In fact, VTF was crowned the third-place winner in the SelectUSA Tech Regional Pitching Session, beating 300 global startups chosen for the summit.
Startups that were part of 2023 SelectUSA were handpicked by the US Department of Commerce’s International Trade Administration. Having pitched to global investors, VTF, Qmed Asia, and ALPS have proudly showcased the potential of Malaysian startups to the world.
Backed by The SEA Capital, Revenue Monster is a platform empowering businesses with digital payment solutions and ecommerce management tools.
Pod’s solution is a personal finance management platform helping B40 Malaysians get better access to financing by building their credit trails, saving money for specific goals, and more.
Having joined the expedition, Pod is now backed by The Hive SEA, a co-creation seed-stage venture fund in Malaysia, with its HQ based in Palo Alto, California.
Over in the sustainability sector, there’s Entomal Biotech (Entomal) which uses black soldier flies (BSF) as a sustainable treatment option for waste management.
For travel solutions, BOXCUBE, a Traveloka-like company, brings customers updates and prices on travelling packages for international experiences.
Finally, there was iMotorbike which enables users to buy and sell preowned motorcycles on a secure marketplace. The company is also backed by 500 Global.
What were their biggest takeaways?
On June 8, 2023, Vulcan Post attended Sidec’s Selangor Startup Day, where the startups that attended the Pitch Malaysia USA Series were celebrated.
Out of the nine participants, a few of them took the stage to share their key takeaways from their experiences of pitching their startups to US investors.
1. Start with why, and dare to be ambitious
Jason Low, founder and CEO of VTF, highlighted that his key takeaway came from watching how other international companies would always start their pitches with a very ambitious ‘why’.
“Overseas founders think they have the potential to change the world,” he reflected.
Illustrating his point, Jason shared that he had observed how a mushroom farming company boldly pitched their mission of reducing meat consumption among meat eaters.

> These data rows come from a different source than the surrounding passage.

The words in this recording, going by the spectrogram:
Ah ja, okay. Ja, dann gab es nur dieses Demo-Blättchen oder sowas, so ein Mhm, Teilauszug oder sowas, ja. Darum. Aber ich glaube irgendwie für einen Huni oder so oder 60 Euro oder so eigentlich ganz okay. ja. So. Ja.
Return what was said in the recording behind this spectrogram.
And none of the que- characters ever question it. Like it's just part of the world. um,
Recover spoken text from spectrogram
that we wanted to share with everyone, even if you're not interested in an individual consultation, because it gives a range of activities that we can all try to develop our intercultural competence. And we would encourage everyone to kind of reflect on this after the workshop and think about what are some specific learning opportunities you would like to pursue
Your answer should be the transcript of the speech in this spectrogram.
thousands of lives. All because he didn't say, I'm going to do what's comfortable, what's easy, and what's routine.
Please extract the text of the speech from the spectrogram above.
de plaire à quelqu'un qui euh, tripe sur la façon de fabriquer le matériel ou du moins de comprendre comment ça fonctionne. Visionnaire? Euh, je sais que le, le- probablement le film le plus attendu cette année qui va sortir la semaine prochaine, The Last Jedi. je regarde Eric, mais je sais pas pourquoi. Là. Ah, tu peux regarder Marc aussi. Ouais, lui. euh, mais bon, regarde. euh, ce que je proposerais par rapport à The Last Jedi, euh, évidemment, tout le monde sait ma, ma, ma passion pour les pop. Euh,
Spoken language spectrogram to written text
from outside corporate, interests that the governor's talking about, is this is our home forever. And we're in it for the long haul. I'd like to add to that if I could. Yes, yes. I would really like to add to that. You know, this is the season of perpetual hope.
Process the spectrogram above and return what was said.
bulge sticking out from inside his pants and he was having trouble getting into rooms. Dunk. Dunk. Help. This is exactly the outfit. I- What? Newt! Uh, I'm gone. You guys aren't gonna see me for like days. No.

Already positioning themselves globally, they shared with investors some examples of how their startup could solve world hunger and even climate change.

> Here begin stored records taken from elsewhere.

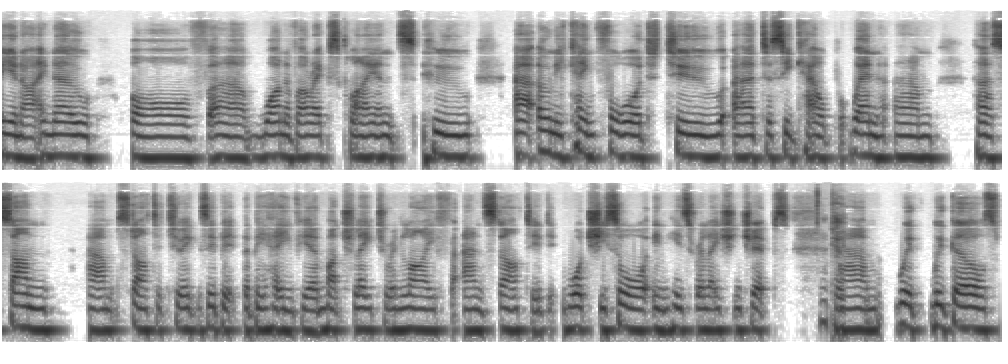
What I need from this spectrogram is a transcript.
you know, I know of uh, one of our ex clients who uh, only came forward to uh, to seek help when um, her son um, started to exhibit the behavior much later in life and started what she saw in his relationships okay. um, with with girls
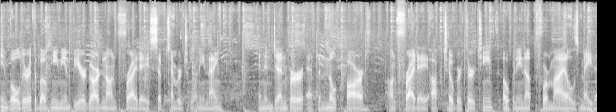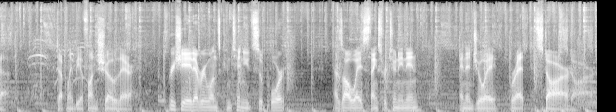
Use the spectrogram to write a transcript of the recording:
in Boulder at the Bohemian Beer Garden on Friday, September 29th, and in Denver at the Milk Bar on Friday, October 13th, opening up for Miles Maida. Definitely be a fun show there. Appreciate everyone's continued support. As always, thanks for tuning in and enjoy Brett Starr. Thank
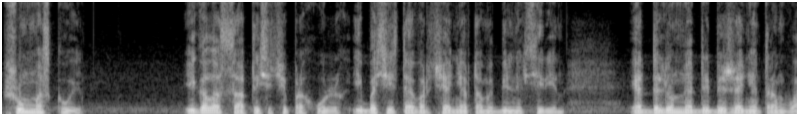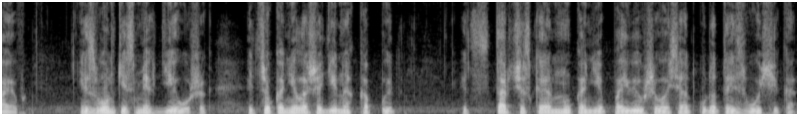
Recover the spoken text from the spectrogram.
Шум Москвы, и голоса тысячи прохожих, и басистое ворчание автомобильных сирен — и отдаленное дребезжание трамваев, и звонкий смех девушек, и цоканье лошадиных копыт, и старческое нуканье появившегося откуда-то извозчика,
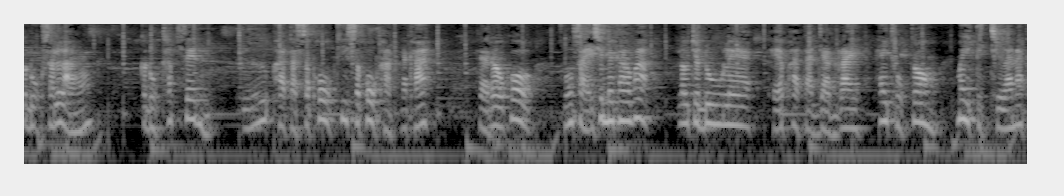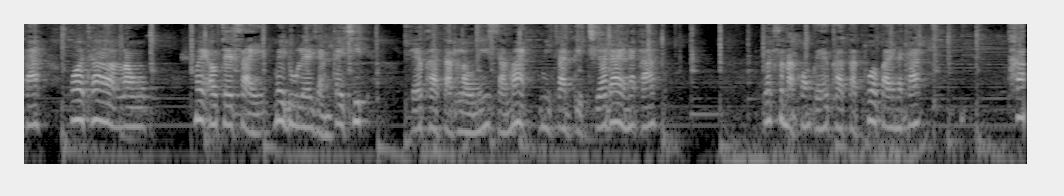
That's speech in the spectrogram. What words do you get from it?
กระดูกสันหลัง กระดูกทับเส้น หรือผ่าตัดสะโพกที่สะโพกหักนะคะ แต่เราก็สงสัยใช่ไหมคะว่า เราจะดูแลแผลผ่าตัดอย่างไรให้ถูกต้องไม่ติดเชื้อนะคะ เพราะว่าถ้าเราไม่เอาใจใส่ไม่ดูแลอย่างใกล้ชิดแผลผ่าตัดเหล่านี้สามารถมีการติดเชื้อได้นะคะ ลักษณะของแผลผ่าตัดทั่วไปนะคะ ถ้า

2. Plan your exit from the get-go
Additionally, Jason pointed out that international entrepreneurs always had an end goal in mind.

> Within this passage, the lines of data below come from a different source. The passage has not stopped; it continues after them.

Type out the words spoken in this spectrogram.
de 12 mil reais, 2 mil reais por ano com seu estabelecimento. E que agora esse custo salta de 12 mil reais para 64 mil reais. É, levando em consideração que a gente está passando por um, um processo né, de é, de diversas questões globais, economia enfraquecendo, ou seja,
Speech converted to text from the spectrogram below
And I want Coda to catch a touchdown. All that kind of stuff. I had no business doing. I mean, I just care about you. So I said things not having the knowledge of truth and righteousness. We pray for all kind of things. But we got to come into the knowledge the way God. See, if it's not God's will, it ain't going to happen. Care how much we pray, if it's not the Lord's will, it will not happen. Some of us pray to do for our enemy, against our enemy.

It’s not just in terms of how they plan to change the world, but also in their exit strategy, whether it’s going public, staying private, or joining larger corporations.
Nadia Ismadi, who founded Pod, seconded this and added, “The appetite from VCs has changed.”
“With limited resources available now, gone are the days where you could just pitch your ideas and acquire as many users as you can. If you can’t translate those users into real ROI for your business, the VCs are not interested in listening to that growth story anymore.”
3. Be open to active knowledge sharing
Nadia also highlighted that Silicon Valley’s startup culture is largely based on knowledge exchange.After participating in countless tours around American research centres and pitching events, she witnessed how every player involved was extremely open to throwing out ideas to be evaluated and challenged by one another.
ALPS’s Amanda was also impressed by the availability of government-funded research institutes, funding, and policy-related support that startups receive throughout their R&D from both VCs and government bodies in the US.
Sidec’s CEO, Yong Kai Ping, shared that Malaysia is actually home to a pool of highly competitive startups, but they tend to be overlooked by international investors.
Thus, the agency is set on hosting more overseas missions in the future, bringing local startups to destinations like the US, China, Indonesia, Dubai, Vietnam, and Bangkok to pursue growth opportunities.
For now though, Sidec is calling out to Malaysian startups to join their annual flagship Selangor Accelerator Programme (SAP). They’re looking for companies to join their sixth cohort that operates in the industries of AI, tech, and sustainability-related sectors.
Featured Image Credit: Vulcan Post